DATA FOR REVIEW.
"""

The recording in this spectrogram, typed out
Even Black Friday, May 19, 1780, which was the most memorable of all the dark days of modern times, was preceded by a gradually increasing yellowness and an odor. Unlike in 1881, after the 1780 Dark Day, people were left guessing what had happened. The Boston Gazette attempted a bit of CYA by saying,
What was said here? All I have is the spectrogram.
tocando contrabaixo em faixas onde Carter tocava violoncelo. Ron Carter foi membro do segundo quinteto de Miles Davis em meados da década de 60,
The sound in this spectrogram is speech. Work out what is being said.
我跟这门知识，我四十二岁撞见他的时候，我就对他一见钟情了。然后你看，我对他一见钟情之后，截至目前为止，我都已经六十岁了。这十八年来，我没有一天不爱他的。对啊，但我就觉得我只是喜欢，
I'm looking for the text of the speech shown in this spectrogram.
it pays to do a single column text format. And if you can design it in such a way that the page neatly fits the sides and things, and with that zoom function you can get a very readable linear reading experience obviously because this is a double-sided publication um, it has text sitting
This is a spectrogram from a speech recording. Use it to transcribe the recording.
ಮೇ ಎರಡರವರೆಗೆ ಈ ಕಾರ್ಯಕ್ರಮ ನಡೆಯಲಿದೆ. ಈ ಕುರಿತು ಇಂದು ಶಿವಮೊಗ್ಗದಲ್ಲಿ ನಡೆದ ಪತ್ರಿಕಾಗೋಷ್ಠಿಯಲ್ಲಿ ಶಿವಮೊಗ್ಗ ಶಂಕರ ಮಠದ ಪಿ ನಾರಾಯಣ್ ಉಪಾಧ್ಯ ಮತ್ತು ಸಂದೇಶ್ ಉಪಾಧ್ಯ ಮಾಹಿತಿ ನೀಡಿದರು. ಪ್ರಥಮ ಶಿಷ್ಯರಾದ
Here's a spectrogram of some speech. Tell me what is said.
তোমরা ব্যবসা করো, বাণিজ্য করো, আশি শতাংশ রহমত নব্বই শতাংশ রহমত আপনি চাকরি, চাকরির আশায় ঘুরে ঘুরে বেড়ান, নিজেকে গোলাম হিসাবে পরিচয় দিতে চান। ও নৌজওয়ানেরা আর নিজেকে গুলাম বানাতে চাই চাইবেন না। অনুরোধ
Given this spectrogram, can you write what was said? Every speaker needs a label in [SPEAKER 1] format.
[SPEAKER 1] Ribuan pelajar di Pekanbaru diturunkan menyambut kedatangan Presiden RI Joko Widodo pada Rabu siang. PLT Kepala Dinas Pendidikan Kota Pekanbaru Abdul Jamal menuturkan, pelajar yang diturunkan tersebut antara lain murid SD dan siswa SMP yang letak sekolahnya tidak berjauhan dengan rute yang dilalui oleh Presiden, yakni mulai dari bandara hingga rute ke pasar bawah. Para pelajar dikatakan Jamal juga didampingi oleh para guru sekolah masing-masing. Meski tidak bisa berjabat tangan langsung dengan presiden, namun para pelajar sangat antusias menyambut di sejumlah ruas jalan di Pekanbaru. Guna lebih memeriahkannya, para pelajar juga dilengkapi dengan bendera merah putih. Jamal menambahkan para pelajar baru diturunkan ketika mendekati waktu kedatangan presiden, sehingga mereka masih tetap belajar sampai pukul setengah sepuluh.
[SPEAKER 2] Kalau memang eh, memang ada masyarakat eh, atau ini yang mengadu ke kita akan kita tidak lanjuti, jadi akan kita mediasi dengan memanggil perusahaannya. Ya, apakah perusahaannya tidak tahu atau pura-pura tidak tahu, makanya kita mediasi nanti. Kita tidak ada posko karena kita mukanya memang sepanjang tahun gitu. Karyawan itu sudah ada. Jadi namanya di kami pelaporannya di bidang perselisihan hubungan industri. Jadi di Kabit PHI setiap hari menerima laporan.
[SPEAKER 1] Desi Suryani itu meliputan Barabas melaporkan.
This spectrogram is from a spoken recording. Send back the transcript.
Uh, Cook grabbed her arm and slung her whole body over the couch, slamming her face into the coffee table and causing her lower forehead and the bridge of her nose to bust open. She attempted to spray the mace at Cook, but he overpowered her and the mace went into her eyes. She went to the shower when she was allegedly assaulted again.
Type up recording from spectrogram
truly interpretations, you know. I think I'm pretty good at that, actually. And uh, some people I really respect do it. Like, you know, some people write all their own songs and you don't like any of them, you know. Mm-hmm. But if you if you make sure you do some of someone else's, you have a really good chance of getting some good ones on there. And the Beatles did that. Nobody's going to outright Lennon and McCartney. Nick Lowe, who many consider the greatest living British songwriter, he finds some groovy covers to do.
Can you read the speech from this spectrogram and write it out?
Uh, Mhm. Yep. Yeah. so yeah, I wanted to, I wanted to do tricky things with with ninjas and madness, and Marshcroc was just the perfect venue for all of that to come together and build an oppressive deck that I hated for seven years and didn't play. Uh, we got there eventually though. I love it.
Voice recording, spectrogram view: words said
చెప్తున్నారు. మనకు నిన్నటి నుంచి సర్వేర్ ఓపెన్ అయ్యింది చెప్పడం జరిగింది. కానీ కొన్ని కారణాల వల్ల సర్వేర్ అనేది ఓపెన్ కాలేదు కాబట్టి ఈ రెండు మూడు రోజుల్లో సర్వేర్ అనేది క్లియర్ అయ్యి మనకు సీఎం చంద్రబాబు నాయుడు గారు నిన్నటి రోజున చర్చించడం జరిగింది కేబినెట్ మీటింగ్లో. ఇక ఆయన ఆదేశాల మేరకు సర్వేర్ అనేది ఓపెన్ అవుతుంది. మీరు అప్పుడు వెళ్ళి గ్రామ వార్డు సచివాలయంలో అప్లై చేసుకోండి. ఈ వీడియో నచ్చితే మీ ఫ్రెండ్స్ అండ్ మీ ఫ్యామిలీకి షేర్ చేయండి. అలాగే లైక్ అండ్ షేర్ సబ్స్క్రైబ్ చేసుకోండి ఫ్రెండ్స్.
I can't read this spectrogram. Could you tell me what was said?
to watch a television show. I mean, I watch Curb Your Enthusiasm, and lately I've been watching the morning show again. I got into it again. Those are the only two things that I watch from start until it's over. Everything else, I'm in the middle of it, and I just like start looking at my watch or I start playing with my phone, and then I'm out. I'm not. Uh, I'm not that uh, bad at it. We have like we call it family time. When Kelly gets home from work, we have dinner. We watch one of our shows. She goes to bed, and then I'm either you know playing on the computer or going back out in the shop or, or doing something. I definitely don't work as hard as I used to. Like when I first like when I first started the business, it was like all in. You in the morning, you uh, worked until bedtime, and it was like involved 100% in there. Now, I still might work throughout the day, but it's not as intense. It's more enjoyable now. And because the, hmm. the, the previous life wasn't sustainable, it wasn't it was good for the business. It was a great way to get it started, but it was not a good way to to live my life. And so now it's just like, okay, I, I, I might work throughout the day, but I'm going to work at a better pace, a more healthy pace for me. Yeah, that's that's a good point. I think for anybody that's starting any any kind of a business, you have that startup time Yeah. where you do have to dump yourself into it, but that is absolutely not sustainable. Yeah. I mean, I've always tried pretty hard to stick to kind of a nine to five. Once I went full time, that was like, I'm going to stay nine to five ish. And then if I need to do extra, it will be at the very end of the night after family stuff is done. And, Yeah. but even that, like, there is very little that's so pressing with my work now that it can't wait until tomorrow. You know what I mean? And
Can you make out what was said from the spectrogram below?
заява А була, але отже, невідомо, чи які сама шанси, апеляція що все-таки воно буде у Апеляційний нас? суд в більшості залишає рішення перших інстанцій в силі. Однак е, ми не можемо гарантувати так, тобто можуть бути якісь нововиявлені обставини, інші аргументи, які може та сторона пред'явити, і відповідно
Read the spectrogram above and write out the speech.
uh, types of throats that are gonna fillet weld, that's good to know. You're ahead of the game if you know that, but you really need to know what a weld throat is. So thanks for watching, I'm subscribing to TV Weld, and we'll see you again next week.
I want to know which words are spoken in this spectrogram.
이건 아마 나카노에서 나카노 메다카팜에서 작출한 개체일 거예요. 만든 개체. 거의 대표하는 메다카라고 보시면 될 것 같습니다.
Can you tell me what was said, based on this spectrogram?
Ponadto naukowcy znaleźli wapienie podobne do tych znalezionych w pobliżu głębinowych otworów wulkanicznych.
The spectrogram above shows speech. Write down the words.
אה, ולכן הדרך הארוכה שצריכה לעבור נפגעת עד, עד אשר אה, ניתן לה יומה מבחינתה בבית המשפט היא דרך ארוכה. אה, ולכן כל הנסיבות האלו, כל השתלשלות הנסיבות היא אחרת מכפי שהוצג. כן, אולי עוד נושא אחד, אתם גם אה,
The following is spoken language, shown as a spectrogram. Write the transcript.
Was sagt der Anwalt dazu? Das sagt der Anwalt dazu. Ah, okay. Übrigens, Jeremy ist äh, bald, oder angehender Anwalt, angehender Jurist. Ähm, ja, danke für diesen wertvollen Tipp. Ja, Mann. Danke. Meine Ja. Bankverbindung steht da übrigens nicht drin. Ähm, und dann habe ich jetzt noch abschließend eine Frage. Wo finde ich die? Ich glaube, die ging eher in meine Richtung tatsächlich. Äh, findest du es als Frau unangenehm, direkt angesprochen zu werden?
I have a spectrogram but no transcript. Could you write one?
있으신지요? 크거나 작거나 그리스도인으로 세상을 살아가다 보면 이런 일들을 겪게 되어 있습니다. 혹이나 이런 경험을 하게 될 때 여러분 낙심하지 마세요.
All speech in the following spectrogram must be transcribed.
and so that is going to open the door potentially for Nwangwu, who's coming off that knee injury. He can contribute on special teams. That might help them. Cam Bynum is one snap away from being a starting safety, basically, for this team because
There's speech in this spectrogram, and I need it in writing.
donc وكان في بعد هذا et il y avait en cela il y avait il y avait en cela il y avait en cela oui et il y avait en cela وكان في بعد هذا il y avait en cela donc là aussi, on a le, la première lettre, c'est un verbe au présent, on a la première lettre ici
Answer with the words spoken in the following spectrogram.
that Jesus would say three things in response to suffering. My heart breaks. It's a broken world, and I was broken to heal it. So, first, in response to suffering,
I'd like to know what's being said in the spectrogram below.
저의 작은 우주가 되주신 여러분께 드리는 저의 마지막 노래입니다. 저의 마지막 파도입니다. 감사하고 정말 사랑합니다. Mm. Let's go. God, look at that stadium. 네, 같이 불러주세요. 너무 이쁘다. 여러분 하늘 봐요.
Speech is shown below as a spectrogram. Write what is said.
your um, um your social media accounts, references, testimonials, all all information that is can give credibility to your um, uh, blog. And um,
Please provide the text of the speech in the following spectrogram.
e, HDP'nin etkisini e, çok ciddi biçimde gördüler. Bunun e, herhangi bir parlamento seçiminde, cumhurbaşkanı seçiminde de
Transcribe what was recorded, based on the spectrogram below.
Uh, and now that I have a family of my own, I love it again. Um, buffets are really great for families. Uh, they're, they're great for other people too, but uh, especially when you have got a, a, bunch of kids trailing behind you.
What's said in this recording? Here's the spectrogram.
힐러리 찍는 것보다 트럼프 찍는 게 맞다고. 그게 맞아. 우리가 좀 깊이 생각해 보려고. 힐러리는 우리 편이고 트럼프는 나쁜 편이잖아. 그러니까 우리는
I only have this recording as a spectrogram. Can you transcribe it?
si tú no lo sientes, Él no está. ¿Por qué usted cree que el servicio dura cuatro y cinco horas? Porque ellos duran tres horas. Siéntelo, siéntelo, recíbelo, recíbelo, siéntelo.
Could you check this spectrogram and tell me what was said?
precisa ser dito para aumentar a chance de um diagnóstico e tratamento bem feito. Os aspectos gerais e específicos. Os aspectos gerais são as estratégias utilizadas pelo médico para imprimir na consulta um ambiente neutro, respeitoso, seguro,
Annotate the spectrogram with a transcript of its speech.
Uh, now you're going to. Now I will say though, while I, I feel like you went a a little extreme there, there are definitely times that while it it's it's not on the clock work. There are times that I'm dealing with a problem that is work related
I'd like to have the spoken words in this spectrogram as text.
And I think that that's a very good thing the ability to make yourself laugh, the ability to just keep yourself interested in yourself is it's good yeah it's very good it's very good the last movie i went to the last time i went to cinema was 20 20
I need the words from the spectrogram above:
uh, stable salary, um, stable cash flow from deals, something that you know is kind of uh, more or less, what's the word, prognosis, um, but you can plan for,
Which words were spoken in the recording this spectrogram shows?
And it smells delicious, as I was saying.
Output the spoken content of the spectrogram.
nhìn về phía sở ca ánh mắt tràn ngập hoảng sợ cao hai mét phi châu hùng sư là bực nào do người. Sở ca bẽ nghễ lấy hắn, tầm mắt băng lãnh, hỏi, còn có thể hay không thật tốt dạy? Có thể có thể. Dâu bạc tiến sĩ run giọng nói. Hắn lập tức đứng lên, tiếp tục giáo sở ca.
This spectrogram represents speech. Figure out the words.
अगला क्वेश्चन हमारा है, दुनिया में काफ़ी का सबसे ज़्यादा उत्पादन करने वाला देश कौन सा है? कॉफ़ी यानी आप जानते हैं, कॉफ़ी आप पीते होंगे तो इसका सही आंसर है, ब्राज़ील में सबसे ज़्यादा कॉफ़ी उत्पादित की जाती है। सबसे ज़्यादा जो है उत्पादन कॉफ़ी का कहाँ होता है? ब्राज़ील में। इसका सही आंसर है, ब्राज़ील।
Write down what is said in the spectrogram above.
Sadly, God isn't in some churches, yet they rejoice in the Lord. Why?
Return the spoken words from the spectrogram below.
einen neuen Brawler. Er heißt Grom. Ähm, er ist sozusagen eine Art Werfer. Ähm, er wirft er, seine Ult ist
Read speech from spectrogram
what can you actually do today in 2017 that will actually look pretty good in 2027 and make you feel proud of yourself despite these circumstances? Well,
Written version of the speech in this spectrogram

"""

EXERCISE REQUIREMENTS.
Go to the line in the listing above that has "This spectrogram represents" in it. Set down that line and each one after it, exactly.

EXERCISE RESULT.
This spectrogram represents speech. Figure out the words.
अगला क्वेश्चन हमारा है, दुनिया में काफ़ी का सबसे ज़्यादा उत्पादन करने वाला देश कौन सा है? कॉफ़ी यानी आप जानते हैं, कॉफ़ी आप पीते होंगे तो इसका सही आंसर है, ब्राज़ील में सबसे ज़्यादा कॉफ़ी उत्पादित की जाती है। सबसे ज़्यादा जो है उत्पादन कॉफ़ी का कहाँ होता है? ब्राज़ील में। इसका सही आंसर है, ब्राज़ील।
Write down what is said in the spectrogram above.
Sadly, God isn't in some churches, yet they rejoice in the Lord. Why?
Return the spoken words from the spectrogram below.
einen neuen Brawler. Er heißt Grom. Ähm, er ist sozusagen eine Art Werfer. Ähm, er wirft er, seine Ult ist
Read speech from spectrogram
what can you actually do today in 2017 that will actually look pretty good in 2027 and make you feel proud of yourself despite these circumstances? Well,
Written version of the speech in this spectrogram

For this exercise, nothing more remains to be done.